Are you getting a new computer? Things will go smoother if you do a little prep work.
How good is your connection?
You are not going to have a good computing experience unless you have a good connection. A slow, unreliable connection is especially frustrating when setting up a new computer.
Your computer is new to you, but who knows how long it’s been in the box before you brought it home? You’re going to need to download Windows Update, software for your printers, and maybe Microsoft Office.
What else? An antivirus product? An email program? A decent browser like Google Chrome or Firefox?
I can’t tell you how many times I’ve started to set up a new computer and found Internet Connection from Hell.
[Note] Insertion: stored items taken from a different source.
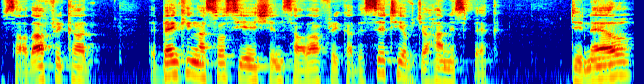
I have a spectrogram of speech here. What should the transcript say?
of South Africa, the Banking Association South Africa, the City of Johannesburg, Denel,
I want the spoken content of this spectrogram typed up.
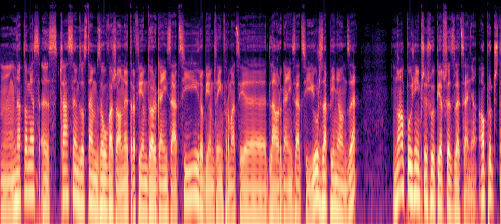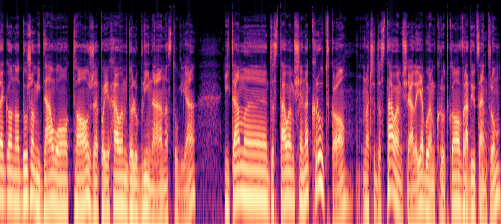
Mm, Natomiast e, z czasem zostałem zauważony, trafiłem do organizacji, robiłem te informacje dla organizacji już za pieniądze. No a później przyszły pierwsze zlecenia. Oprócz tego, no dużo mi dało to, że pojechałem do Lublina na studia i tam e, dostałem się na krótko, znaczy dostałem się, ale ja byłem krótko w Radiu Centrum.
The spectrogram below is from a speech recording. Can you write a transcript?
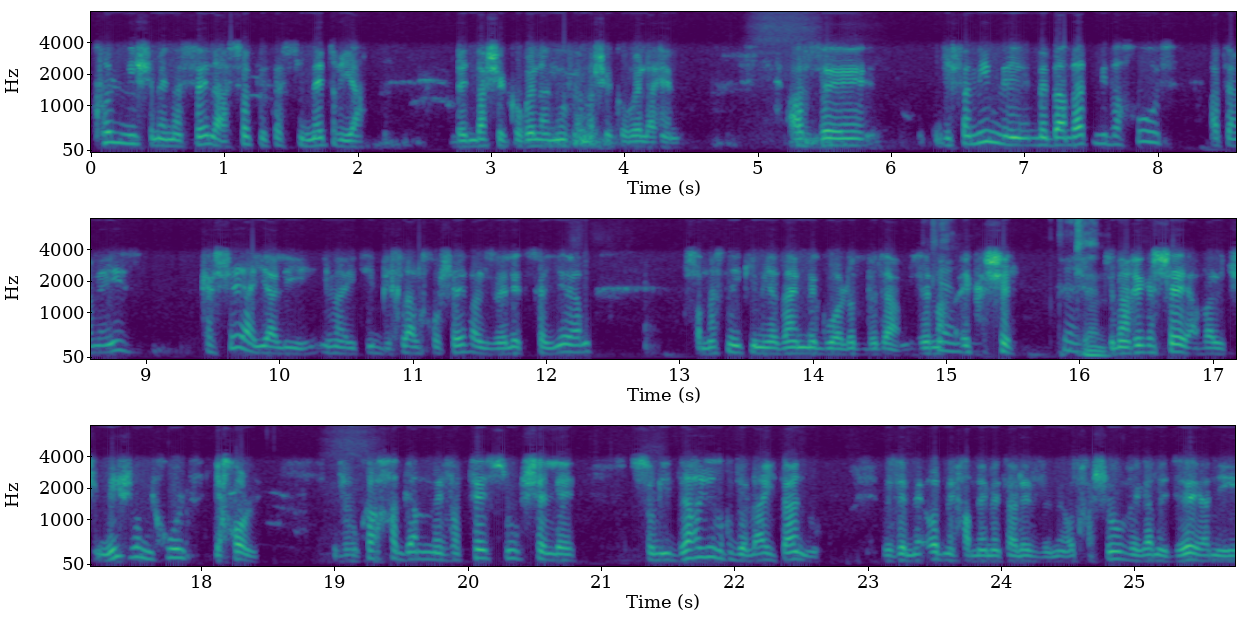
כל מי שמנסה לעשות את הסימטריה בין מה שקורה לנו ומה שקורה להם. אז אה, לפעמים מבט מבחוץ, אתה מעז, קשה היה לי, אם הייתי בכלל חושב על זה, לצייר חמאסניק עם ידיים מגואלות בדם. זה כן. מראה קשה. כן. זה מראה קשה, אבל מישהו מחו"ל יכול. והוא ככה גם מבטא סוג של אה, סולידריות גדולה איתנו. וזה מאוד מחמם את הלב ומאוד חשוב, וגם את זה אני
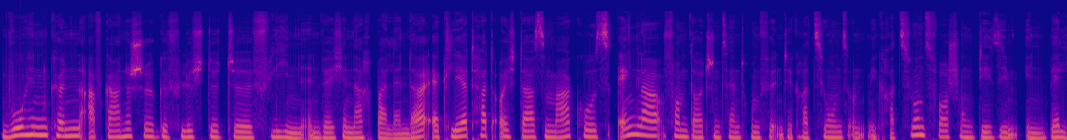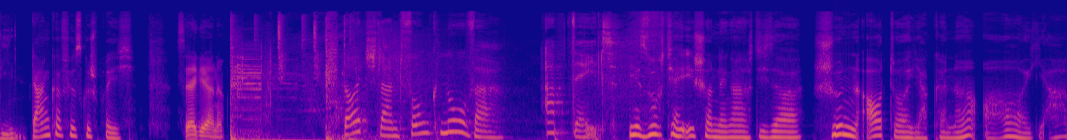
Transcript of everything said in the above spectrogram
Wohin können afghanische Geflüchtete fliehen? In welche Nachbarländer? Erklärt hat euch das Markus Engler vom Deutschen Zentrum für Integrations- und Migrationsforschung DESIM in Berlin. Danke fürs Gespräch. Sehr gerne. Deutschlandfunk Nova. Update. Ihr sucht ja eh schon länger nach dieser schönen Outdoor-Jacke, ne? Oh ja,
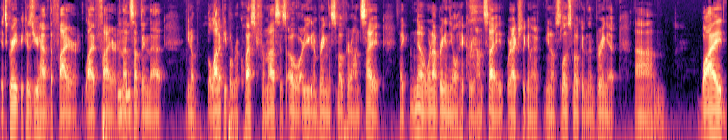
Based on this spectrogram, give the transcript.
it's great because you have the fire, live fire, and that's mm-hmm. something that you know a lot of people request from us is, oh, are you going to bring the smoker on site? Like, no, we're not bringing the old hickory on site. We're actually going to you know slow smoke it and then bring it. Um, why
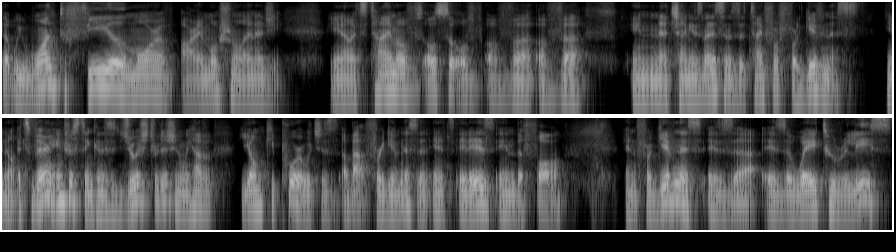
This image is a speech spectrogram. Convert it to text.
that we want to feel more of our emotional energy you know it's time of also of of uh, of uh, in uh, chinese medicine is a time for forgiveness. You know it's very interesting because jewish tradition. We have yom kippur which is about forgiveness and it's it is in the fall. And forgiveness is uh, is a way to release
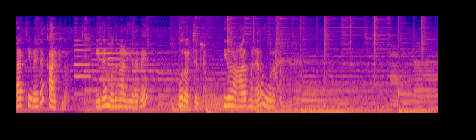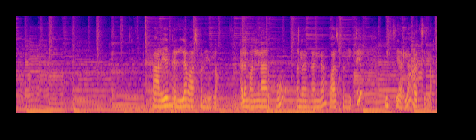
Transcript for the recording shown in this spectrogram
பருத்தி விதை கால் கிலோ. இதை முதல் நாள் இரவே ஊற வச்சிருங்க இது ஒரு ஆறு மணி நேரம் ஊறட்டும். காலையில் நல்லா வாஷ் பண்ணிடலாம். அதில் மண்ணெலாம் இருக்கும். நல்லா நல்லா வாஷ் பண்ணிவிட்டு மிக்சி ஜாரில் அரைச்சிடலாம்.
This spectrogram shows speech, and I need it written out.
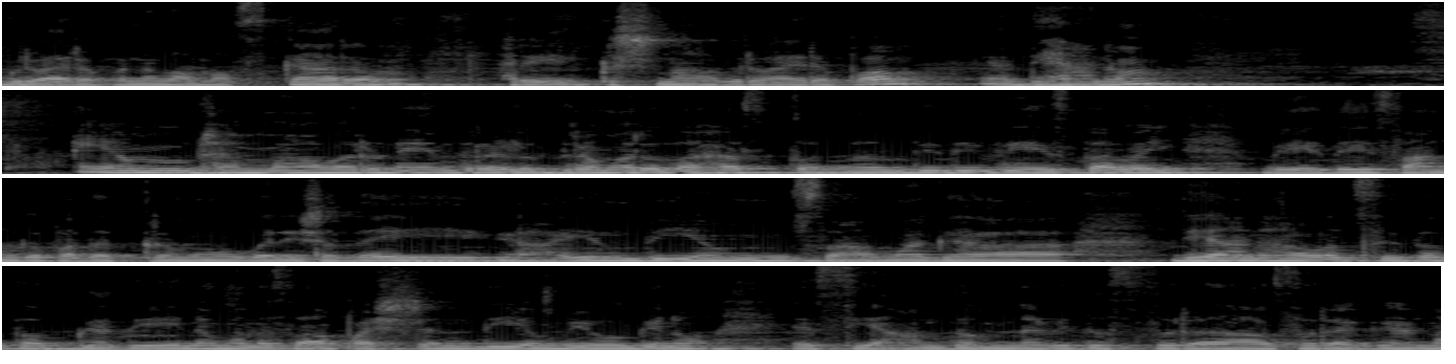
ഗുരുവായൂരപ്പന് നമസ്കാരം ഹരേ കൃഷ്ണ ഗുരുവായൂരപ്പ ധ്യാനം. എം യം ബ്രഹ്മാവരുണേന്ദ്രരുദ്രമരുതഃ ദിവ്യേ സ്തവൈ. വേദേ സാംഗപദക്രമോപനിഷദൈ ഗായന്തിയം സമഗ. ധ്യാനാവത്സിത തദ്ഗതേന മനസാ പശ്യന്തിയം യോഗിനോ. യസ്യാന്തം ന വിദുസുരാസുരഗണ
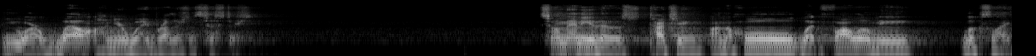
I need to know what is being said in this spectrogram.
You are well on your way, brothers and sisters. So many of those touching on the whole what follow me looks like.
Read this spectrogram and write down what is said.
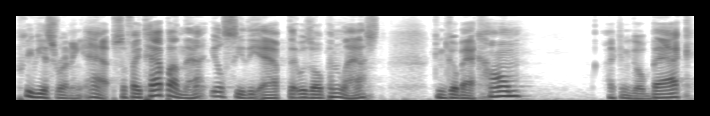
previous running apps. So if I tap on that, you'll see the app that was open last can go back home. I can go back.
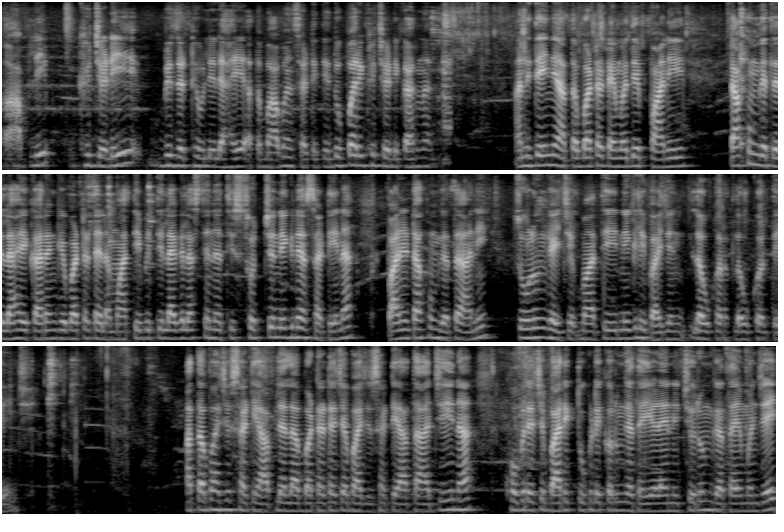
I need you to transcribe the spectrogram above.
आपली खिचडी भिजत ठेवलेली आहे. आता बाबांसाठी ते दुपारी खिचडी करणार. आणि त्यांनी आता बटाट्यामध्ये पाणी टाकून घेतलेलं आहे कारण की बटाट्याला माती बिती लागेल असते ना ती स्वच्छ निघण्यासाठी ना पाणी टाकून घेतं आणि चोळून घ्यायची. माती निघली पाहिजे लवकरात लवकर त्यांची. आता भाजीसाठी आपल्याला बटाट्याच्या भाजीसाठी आता आजी ना खोबऱ्याचे बारीक तुकडे करून घेत आहे येळ्याने चिरून घेत आहे म्हणजे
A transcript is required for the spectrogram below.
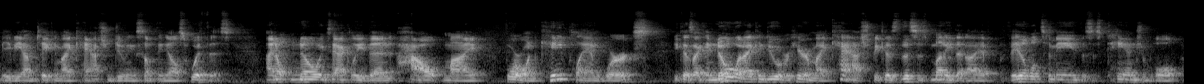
maybe I'm taking my cash and doing something else with this. I don't know exactly then how my 401k plan works because I can know what I can do over here in my cash because this is money that I have available to me, this is tangible.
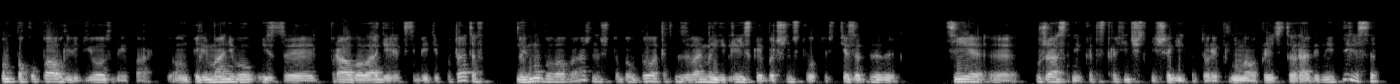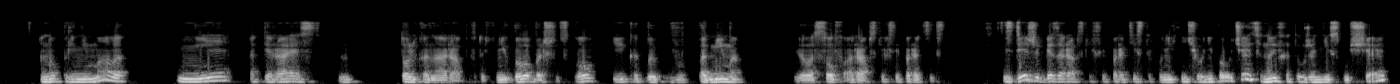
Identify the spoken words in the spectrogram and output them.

You really want to get this squared away before you bring home that shiny new computer.
Start by discovering what speed you’re paying for.
“High speed” is not a speed, it is the name of a family of products. To find out what you’re paying for, look at your bill.
It depends on who your provider is, but generally there is a number after the word Internet on the bill and that’s the speed.
If you’re not paying for at least 15 MBps, you have a slow connection. Consider contacting your provider and checking what it would cost to increase your speed.
To discover if you’re actually getting what you’re paying for, run a speed test as described here. If there’s consistently a disparity between what you get and what you pay for, contact your provider to get it sorted out.
To learn more about all this, check this beautifully written explanation over at The Gateway website.
You’ll discover how to figure out what you actually need based on what devices you have, and you’ll see some helpful guidelines about where to place your router to get the best coverage.
How good is your memory?
Passwords are irritating and confusing. To lessen the irritation and confusion, write down your passwords.
- All your passwords.
- For everything.
- In one place.
- Remember where you put the thing with your passwords in it.
Do you know your email password?
A great thing about email programs is that they remember our email passwords so we don’t have to enter the password every time we want to send or receive email. Same thing with browsers.
We can teach them to remember our banking passwords, our Facebook logins, and our library cards.
That’s super convenient until you move to a new email program, browser, or new computer. Want to get that new laptop onto your wireless network? Easy peasy. Just enter your Wi-Fi password.
We can easily set up your wireless printer with that password, too. All we need is the password.
I’ve spent many hours with my fingers hovering over the keyboard while my customers sort through piles of Post-It notes, scraps of paper, and cocktail napkins. (Yes. Really.)
People, please write down your passwords, and write down what they’re for!
Some of those scraps of paper just had passwords on them, but no indication as to what the password was for.
There are plenty of systems for keeping track of passwords. The easiest one is a pen or pencil, a piece of paper, and a place to put the piece of paper.
WHAT FOR? SIGN IN PASSWORD NOTES
Email [email protected] Perfectstorm Changed May 2015
Facebook [email protected] IllNeverTell
Wi-Fi My_Network Ph0neh0me4$$$$ Home network
Apple ID [email protected] AbbeyR0ad!
You can get as fancy as you want but simple is better. Whatever you use, keep it up to date!
How good is your backup?
Holy smokes, folks. Please backup your stuff regularly. Last month recent backups saved the day for more than one of my customers who had to unexpectedly get a new computer. Years of email survived the catastrophe. Read more here.
Yes. I am retiring from fixing computer at the end of June. I will almost certainly continue writing about technology. Still figuring out the details.
Thank you all for your messages of congratulations and kind words about the column.
Yes! You can still sponsor me in the June 24 Ride Don’t Hide event. Here’s the link. We exceeded expectations and moved the bar higher.
Thank you all!
This article is written by or on behalf of an outsourced columnist and does not necessarily reflect the views of Castanet.